** Exercise goal **
Below are the records; print them again exactly and omit the pictures.

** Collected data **
....

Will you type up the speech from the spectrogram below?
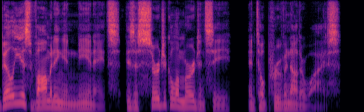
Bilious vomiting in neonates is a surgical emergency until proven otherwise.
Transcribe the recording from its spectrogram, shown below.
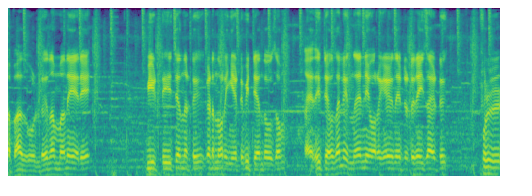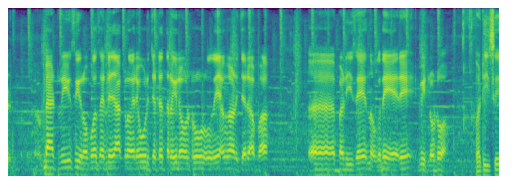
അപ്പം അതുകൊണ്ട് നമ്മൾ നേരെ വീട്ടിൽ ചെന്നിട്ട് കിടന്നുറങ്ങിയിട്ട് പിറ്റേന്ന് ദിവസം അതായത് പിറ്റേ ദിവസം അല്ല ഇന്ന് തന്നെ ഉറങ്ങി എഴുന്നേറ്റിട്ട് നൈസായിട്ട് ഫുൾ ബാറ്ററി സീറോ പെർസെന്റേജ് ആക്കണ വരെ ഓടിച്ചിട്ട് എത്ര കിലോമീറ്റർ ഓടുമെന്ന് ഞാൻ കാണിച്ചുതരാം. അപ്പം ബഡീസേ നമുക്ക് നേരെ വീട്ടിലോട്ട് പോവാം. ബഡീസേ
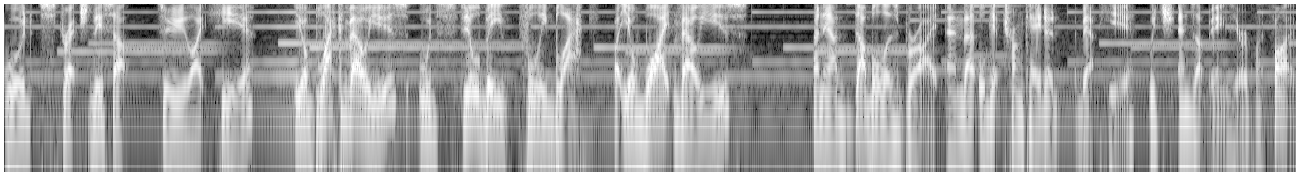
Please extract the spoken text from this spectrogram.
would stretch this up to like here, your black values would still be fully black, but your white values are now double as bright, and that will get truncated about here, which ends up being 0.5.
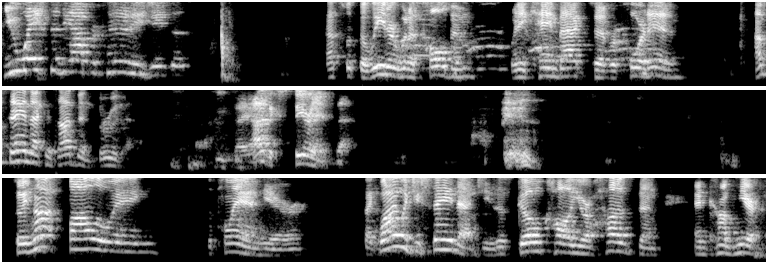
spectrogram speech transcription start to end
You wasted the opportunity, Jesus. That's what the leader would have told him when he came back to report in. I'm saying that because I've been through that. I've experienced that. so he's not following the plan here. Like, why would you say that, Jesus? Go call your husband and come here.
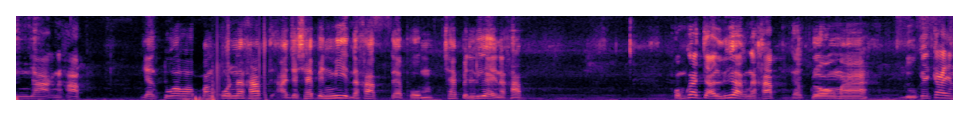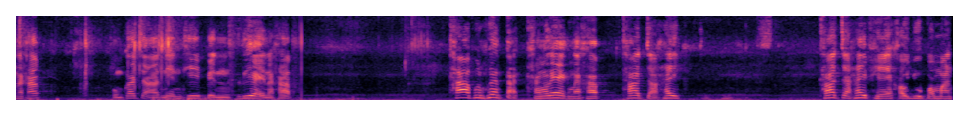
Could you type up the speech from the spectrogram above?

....

** Answer section **
Will you type up the speech from the spectrogram below?
Bilious vomiting in neonates is a surgical emergency until proven otherwise.
Transcribe the recording from its spectrogram, shown below.
അപ്പം അതുകൊണ്ട് നമ്മൾ നേരെ വീട്ടിൽ ചെന്നിട്ട് കിടന്നുറങ്ങിയിട്ട് പിറ്റേന്ന് ദിവസം അതായത് പിറ്റേ ദിവസം അല്ല ഇന്ന് തന്നെ ഉറങ്ങി എഴുന്നേറ്റിട്ട് നൈസായിട്ട് ഫുൾ ബാറ്ററി സീറോ പെർസെന്റേജ് ആക്കണ വരെ ഓടിച്ചിട്ട് എത്ര കിലോമീറ്റർ ഓടുമെന്ന് ഞാൻ കാണിച്ചുതരാം. അപ്പം ബഡീസേ നമുക്ക് നേരെ വീട്ടിലോട്ട് പോവാം. ബഡീസേ
Please extract the spoken text from this spectrogram.
would stretch this up to like here, your black values would still be fully black, but your white values are now double as bright, and that will get truncated about here, which ends up being 0.5.
spectrogram speech transcription start to end
You wasted the opportunity, Jesus. That's what the leader would have told him when he came back to report in. I'm saying that because I've been through that. I've experienced that. so he's not following the plan here. Like, why would you say that, Jesus? Go call your husband and come here.
Could you type up the speech from the spectrogram above?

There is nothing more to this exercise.